B.C.’s COVID-19 mass vaccinations expected to start in April

Clinics to immunize four million people by September

Chief Public Health Officer Theresa Tam speaks during a daily briefing in Ottawa. (THE CANADIAN PRESS/Adrian Wyld)
31 cases of COVID-19 variants detected in Canada: Health officials

Dr. Theresa Tam made announces 13 more variant COVID-19 cases in Canada

Cannabis bought in British Columbia (Ashley Wadhwani/Black Press Media)
Is it time to start thinking about greener ways to package cannabis?

Packaging suppliers are still figuring eco-friendly and affordable packaging options that fit the mandates of Cannabis Regulations

Daily COVID-19 cases reported to each B.C. health region, to Jan. 20, 2021. Island Health in blue, Northern Health green, Interior Health orange, Vancouver Coastal in red and Fraser Health in purple. (B.C. Centre for Disease Control)
B.C.’s COVID-19 infection rate stays stable with 508 cases Friday

Vaccine delivered to more than 110,000 high-risk people

The District of Saanich’s communications team decided to take part in a viral trend on Thursday and photoshopped U.S. Senator Bernie Sanders into a staff meeting photo. (District of Saanich/Twitter)
Bernie Sanders makes guest appearance municipal staff meeting in B.C.

Vancouver Island firefighters jump on viral trend of photoshopped U.S. senator

School District 57 headquarters in Prince George. (Mark Nielsen, Local Journalism Initiative Reporter)
Prince George school district settles with sexual abuse victim

Terms were part of an out-of-court settlement reached with Michael Bruneau, nearly four years after he filed a lawsuit

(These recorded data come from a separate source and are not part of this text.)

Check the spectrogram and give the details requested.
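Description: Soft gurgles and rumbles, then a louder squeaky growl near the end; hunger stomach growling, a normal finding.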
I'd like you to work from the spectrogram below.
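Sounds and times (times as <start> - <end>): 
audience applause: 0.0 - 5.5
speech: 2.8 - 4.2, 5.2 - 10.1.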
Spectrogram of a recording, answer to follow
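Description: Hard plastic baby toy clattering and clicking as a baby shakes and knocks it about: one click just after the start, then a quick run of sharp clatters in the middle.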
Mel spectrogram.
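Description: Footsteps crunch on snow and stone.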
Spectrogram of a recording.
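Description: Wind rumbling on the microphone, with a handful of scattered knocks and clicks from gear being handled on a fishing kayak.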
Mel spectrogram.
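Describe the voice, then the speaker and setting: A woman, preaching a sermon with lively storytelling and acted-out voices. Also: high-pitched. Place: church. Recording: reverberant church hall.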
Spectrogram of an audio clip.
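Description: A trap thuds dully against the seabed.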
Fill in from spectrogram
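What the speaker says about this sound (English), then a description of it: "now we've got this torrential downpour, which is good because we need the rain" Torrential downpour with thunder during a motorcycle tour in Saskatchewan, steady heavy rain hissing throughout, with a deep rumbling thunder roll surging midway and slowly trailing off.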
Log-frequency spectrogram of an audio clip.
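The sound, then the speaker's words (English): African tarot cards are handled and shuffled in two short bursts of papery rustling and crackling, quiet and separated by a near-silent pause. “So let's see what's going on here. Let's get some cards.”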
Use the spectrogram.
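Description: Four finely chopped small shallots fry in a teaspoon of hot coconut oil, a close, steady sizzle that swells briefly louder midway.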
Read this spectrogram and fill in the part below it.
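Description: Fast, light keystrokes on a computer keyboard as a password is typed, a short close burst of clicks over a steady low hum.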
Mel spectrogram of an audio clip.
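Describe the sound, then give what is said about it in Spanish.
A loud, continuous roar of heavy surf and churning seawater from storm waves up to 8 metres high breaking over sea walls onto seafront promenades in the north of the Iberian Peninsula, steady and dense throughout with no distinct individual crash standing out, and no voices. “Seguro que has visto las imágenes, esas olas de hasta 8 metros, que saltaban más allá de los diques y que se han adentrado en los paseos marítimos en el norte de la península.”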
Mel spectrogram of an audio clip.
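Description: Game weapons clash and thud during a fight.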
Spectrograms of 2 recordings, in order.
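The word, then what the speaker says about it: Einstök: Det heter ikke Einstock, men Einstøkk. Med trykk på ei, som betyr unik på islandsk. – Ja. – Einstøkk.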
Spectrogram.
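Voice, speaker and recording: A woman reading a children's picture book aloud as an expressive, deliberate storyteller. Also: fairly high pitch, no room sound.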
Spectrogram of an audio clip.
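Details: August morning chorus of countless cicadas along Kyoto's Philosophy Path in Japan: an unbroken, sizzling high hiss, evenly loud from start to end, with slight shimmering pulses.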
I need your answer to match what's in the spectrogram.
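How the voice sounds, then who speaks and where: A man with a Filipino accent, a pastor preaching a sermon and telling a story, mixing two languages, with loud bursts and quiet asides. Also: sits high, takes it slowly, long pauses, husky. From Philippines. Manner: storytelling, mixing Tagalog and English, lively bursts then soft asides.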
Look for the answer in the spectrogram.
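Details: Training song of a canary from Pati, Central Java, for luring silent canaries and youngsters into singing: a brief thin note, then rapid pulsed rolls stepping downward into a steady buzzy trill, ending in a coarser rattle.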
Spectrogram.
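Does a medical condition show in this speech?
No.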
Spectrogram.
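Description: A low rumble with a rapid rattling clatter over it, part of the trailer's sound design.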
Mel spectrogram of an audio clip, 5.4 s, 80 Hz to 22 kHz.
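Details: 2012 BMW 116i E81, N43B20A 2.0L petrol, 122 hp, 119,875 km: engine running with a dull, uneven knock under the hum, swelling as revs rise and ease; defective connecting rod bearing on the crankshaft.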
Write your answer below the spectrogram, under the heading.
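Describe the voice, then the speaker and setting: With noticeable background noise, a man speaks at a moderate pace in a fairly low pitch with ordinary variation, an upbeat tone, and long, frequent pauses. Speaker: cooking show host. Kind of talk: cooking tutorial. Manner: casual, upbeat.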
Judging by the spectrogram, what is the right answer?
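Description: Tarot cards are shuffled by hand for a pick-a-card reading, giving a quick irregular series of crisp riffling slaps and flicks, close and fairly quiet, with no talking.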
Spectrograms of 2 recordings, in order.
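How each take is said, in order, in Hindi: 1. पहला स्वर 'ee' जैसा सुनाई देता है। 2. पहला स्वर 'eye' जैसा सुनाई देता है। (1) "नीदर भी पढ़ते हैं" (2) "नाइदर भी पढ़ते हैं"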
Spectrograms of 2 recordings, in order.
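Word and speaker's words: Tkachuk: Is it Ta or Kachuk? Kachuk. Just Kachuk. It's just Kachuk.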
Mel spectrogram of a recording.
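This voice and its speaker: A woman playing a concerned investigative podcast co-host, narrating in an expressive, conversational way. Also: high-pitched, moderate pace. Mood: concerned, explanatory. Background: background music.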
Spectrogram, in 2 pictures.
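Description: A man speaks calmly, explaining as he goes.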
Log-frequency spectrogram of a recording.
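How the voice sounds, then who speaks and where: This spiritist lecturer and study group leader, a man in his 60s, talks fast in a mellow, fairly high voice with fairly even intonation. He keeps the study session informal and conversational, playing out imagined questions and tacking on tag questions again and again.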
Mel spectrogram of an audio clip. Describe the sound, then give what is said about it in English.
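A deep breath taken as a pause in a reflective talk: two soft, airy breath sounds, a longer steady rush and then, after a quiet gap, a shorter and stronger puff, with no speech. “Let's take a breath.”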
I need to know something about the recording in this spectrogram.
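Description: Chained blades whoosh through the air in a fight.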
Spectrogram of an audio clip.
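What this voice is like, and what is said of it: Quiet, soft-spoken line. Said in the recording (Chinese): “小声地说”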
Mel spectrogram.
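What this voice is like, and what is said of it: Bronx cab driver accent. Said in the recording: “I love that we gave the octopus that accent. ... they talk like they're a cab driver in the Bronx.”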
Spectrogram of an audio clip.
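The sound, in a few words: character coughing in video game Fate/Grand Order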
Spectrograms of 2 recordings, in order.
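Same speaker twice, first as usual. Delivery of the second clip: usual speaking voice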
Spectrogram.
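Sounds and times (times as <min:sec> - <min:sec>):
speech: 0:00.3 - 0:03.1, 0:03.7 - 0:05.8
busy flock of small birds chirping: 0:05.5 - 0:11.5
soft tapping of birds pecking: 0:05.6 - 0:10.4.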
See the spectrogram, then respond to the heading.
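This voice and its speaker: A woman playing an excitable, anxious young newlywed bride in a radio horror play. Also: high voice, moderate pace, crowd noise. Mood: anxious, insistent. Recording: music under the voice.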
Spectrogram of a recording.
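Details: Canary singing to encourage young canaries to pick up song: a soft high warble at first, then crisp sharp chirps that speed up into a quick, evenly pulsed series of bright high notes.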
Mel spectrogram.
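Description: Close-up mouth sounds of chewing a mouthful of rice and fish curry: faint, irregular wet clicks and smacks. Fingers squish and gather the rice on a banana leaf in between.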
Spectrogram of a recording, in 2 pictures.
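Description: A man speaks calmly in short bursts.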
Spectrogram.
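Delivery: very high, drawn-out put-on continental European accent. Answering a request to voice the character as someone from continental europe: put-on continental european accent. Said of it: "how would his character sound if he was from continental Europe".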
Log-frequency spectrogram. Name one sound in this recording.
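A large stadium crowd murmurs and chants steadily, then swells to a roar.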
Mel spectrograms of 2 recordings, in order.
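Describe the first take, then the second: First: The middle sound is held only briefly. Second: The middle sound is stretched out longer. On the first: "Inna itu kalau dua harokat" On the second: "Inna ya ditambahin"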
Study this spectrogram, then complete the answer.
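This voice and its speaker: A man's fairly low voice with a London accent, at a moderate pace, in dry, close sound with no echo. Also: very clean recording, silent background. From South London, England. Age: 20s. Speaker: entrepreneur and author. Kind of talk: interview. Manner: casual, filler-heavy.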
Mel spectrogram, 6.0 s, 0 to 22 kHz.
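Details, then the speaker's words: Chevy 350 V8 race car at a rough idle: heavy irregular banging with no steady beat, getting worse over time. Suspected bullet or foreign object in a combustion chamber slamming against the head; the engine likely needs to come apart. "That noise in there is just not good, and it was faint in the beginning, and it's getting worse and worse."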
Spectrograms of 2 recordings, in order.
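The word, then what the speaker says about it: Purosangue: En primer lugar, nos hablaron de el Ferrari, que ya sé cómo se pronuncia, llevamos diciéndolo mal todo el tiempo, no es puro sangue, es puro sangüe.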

Police in Vancouver looking for male suspect who allegedly spat and attacked a store manager for not wearing a mask, at 7-Eleven near Alma Street and West 10th Avenue just before noon on Dec. 17, 2020. (Vancouver police handout)
VIDEO: Man spits on 7-Eleven manager over mask rule, sparking Vancouver police probe

‘Unfortunately, the store manager sustained a cut to his head during the assault’

The Vancouver-based SAR team successfully rescued two lost snowshoers off of the west side of Tim Jones Peak in the early morning of Monday, Jan. 19. (North Shore Rescue photo)
B.C.’s busiest SAR team raises alarm after 2021 begins with fatality, multiple rescues

‘People beyond ski resort areas of Seymour, Grouse, and Cypress go without cell reception,’ SAR warns

Competitors make their way through the course at the 2019 Canadian Cross Country Championships, which was hosted by Abbotsford in 2019. (File photo)
Abbotsford to host 2023 Canadian Cross Country Championships

Clearbrook Park last hosted the event in 2019, Ottawa hosting 2021 and 2022 races

Most Read